A pity, because the music he produced with his pipes was, I thought, totally swell. Especially from a fair distance.

Nin Andrews said...

Great post. The pipes really have to be played well--I have a friend who plays the tin whistle--sends the dogs right out of the room, and I wish I could follow them!

Wooden Boy said...

He puffed his freckled checks until his nose sank oot o' sicht.

That's an image that stays in the head, like something out of a D. C. Thomson comic or a late Guston painting.

I really wasn't expecting the last line: bloody heartbreaking. That's maisters for you, I suppose.

The chap in the third photo is a local. He improvises his own off kilter melodies.

Marie W said...

Listening to the poem while watching the second picture. Whistle and wind are blowing, particles of salt in the air. It's a delight.

TC said...

Many thanks all. Duncan, I'd guessed you might have seen (and heard) that chap.

High-pitched noises if not properly musical may indeed affect many nervous systems adversely. There are those sounds which allegedly only dogs can hear, and in turn, those sounds which humans may hear, but by which they may well be driven up the wall. Perhaps as with so many things it's a matter of atmosphere and context, spatial arrangements and company (or lack of same).

I've presumed that this piece, like many of the poems in Murray's Hamewith (looking homeward, roughly) may date from his early years under alien stars, having gone out to the Transvaal to seek (and eventually, it seems, find) fortune as a prospector.

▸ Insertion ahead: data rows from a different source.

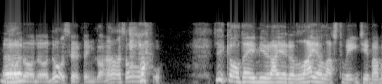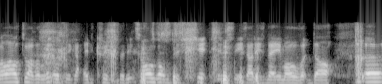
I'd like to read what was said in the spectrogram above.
No, uh, no, no! Don't say things like that. That's awful. You called Amy Ryan a liar last week, Jim. I'm allowed to have a little dig at Ed Crisford. It's all gone to shit since he's had his name over at door. Uh,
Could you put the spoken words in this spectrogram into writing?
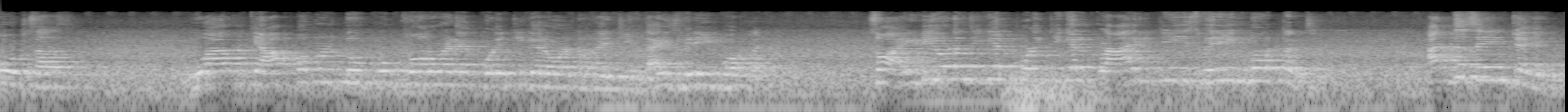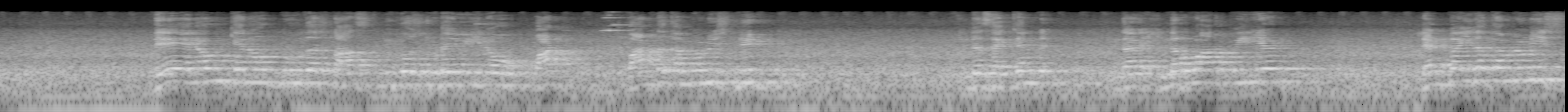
forces who are capable to put forward a political alternative. That is very important. So ideological political clarity is very important. At the same time, they alone cannot do the task because today we know what, what the communists did in the second, in the interwar period, led by the communists.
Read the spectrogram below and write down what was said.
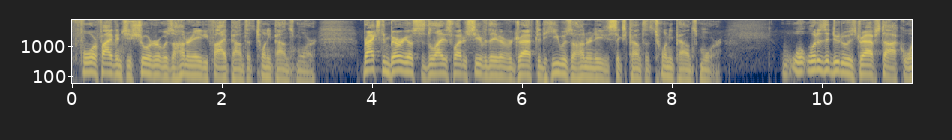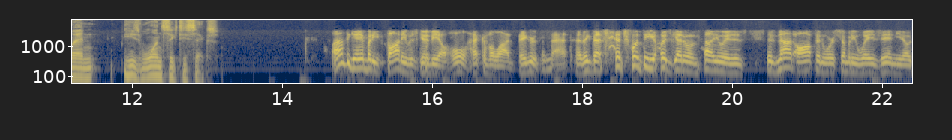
four or five inches shorter, was 185 pounds. That's 20 pounds more. Braxton Berrios is the lightest wide receiver they've ever drafted. He was 186 pounds. That's 20 pounds more. W- what does it do to his draft stock when he's 166? I don't think anybody thought he was going to be a whole heck of a lot bigger than that. I think that's that's one thing you always got to evaluate is there's not often where somebody weighs in, you know,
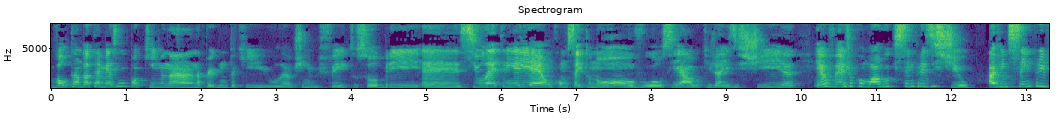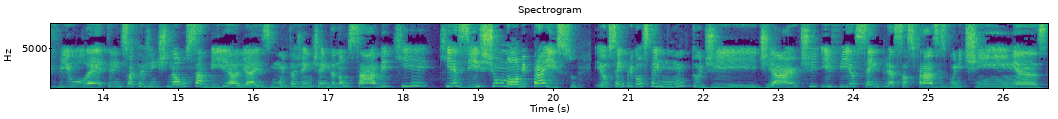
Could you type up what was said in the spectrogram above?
Voltando até mesmo um pouquinho na, na pergunta que o Léo tinha me feito sobre é, se o lettering ele é um conceito novo ou se é algo que já existia. Eu vejo como algo que sempre existiu. A gente sempre viu o lettering, só que a gente não sabia, aliás, muita gente ainda não sabe que, que existe um nome pra isso. Eu sempre gostei muito de, de arte e via sempre essas frases bonitinhas,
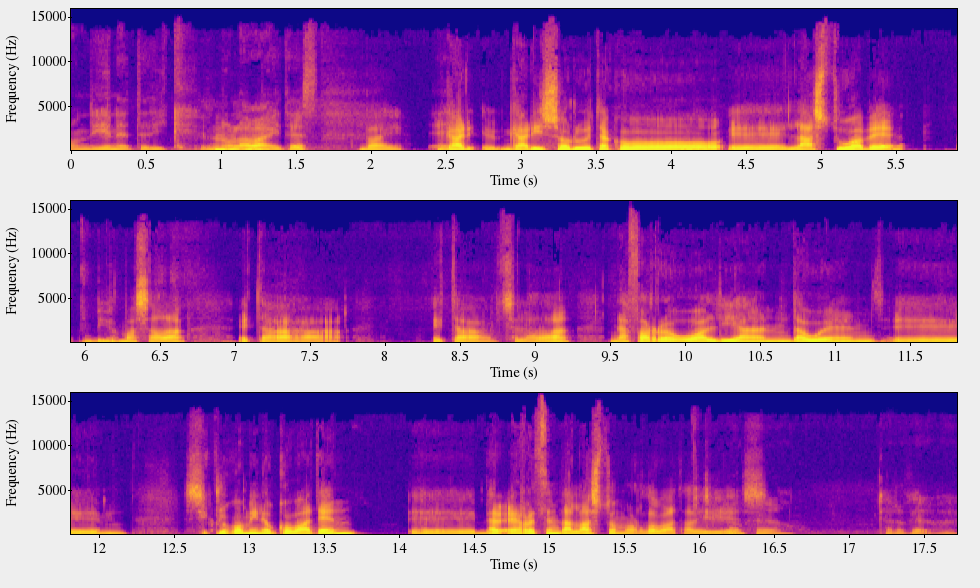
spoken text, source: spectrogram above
ondienetetik, nola bait, ez? Bai, e, gari, gari e, lastua be, biomasa da, eta eta zela da, Nafarro egoaldian dauen e, zikloko minoko baten, e, erretzen da lasto mordo bat, adibidez. Claro, claro. claro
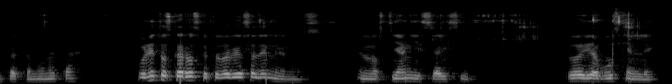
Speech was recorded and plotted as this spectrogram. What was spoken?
Bonita camioneta. Bonitos carros que todavía salen en los en los tianguis, ahí sí. Todavía búsquenle.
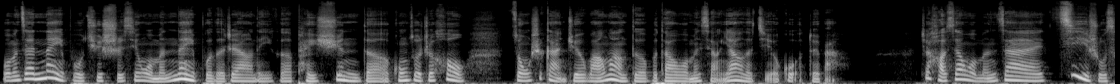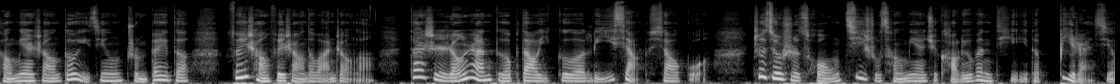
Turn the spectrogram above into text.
我们在内部去实行我们内部的这样的一个培训的工作之后，总是感觉往往得不到我们想要的结果，对吧？就好像我们在技术层面上都已经准备的非常非常的完整了，但是仍然得不到一个理想的效果。这就是从技术层面去考虑问题的必然性。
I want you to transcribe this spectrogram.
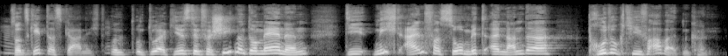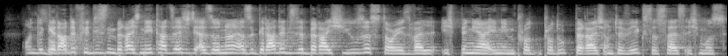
Hm. Sonst geht das gar nicht. Und und du agierst in verschiedenen Domänen, die nicht einfach so miteinander produktiv arbeiten können. Und so. gerade für diesen Bereich, nee, tatsächlich, also, ne, also gerade dieser Bereich User Stories, weil ich bin ja in dem Pro Produktbereich unterwegs, das heißt, ich muss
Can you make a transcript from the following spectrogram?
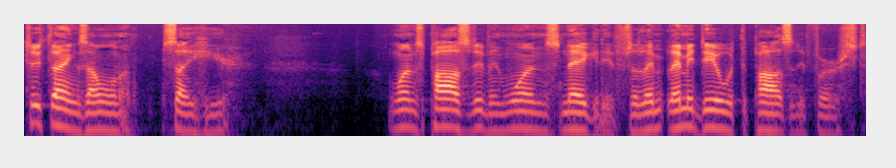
Two things I want to say here. One's positive and one's negative. So let, let me deal with the positive first.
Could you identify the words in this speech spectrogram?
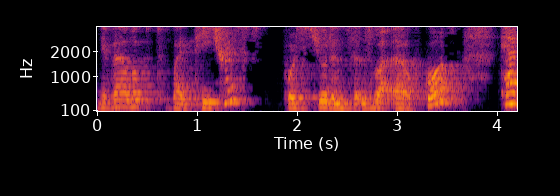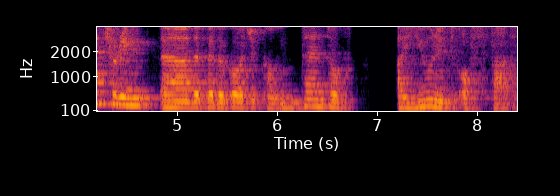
developed by teachers, for students as well, uh, of course, capturing uh, the pedagogical intent of a unit of study.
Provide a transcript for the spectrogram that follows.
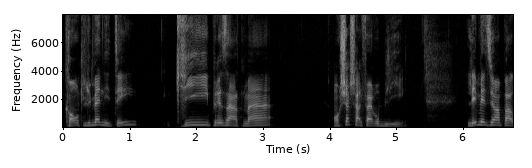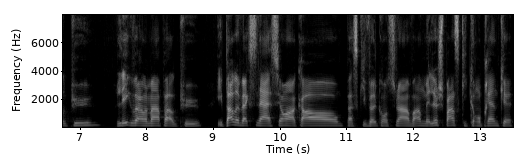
contre l'humanité qui, présentement, on cherche à le faire oublier. Les médias en parlent plus, les gouvernements en parlent plus. Ils parlent de vaccination encore parce qu'ils veulent continuer à en vendre, mais là, je pense qu'ils comprennent que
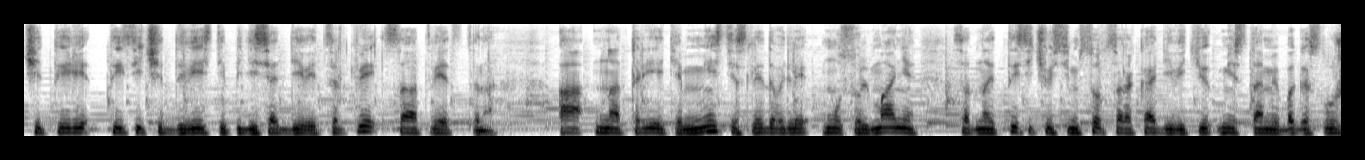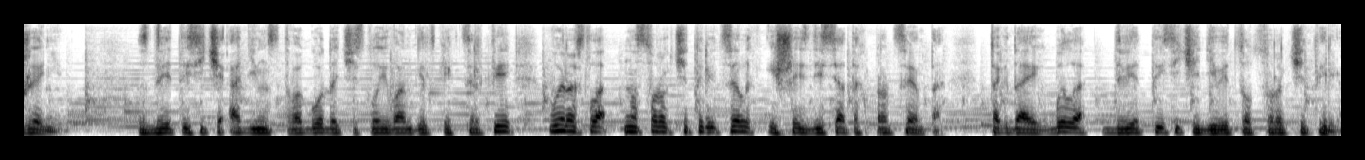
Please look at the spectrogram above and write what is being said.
4259 церквей соответственно. А на третьем месте следовали мусульмане с 1749 местами богослужений. С 2011 года число евангельских церквей выросло на 44,6%. Тогда их было 2944.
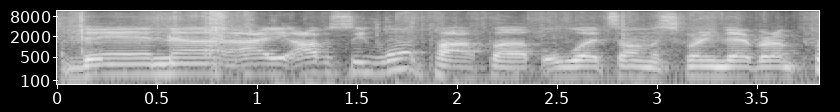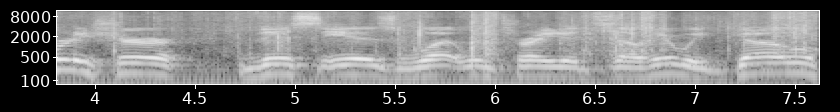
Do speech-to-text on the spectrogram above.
then uh, I obviously won't pop up what's on the screen there, but I'm pretty sure this is what we traded. So here we go.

Nostalgia of retrospect, maybe... though is not so much of what is, or anyway was once thought to be, poetry, with its inbuilt and essential memorial function (keeping the memories green, back in those "simpler" times when there could still exist such things as at least relatively untroubled memories), indeed precisely that?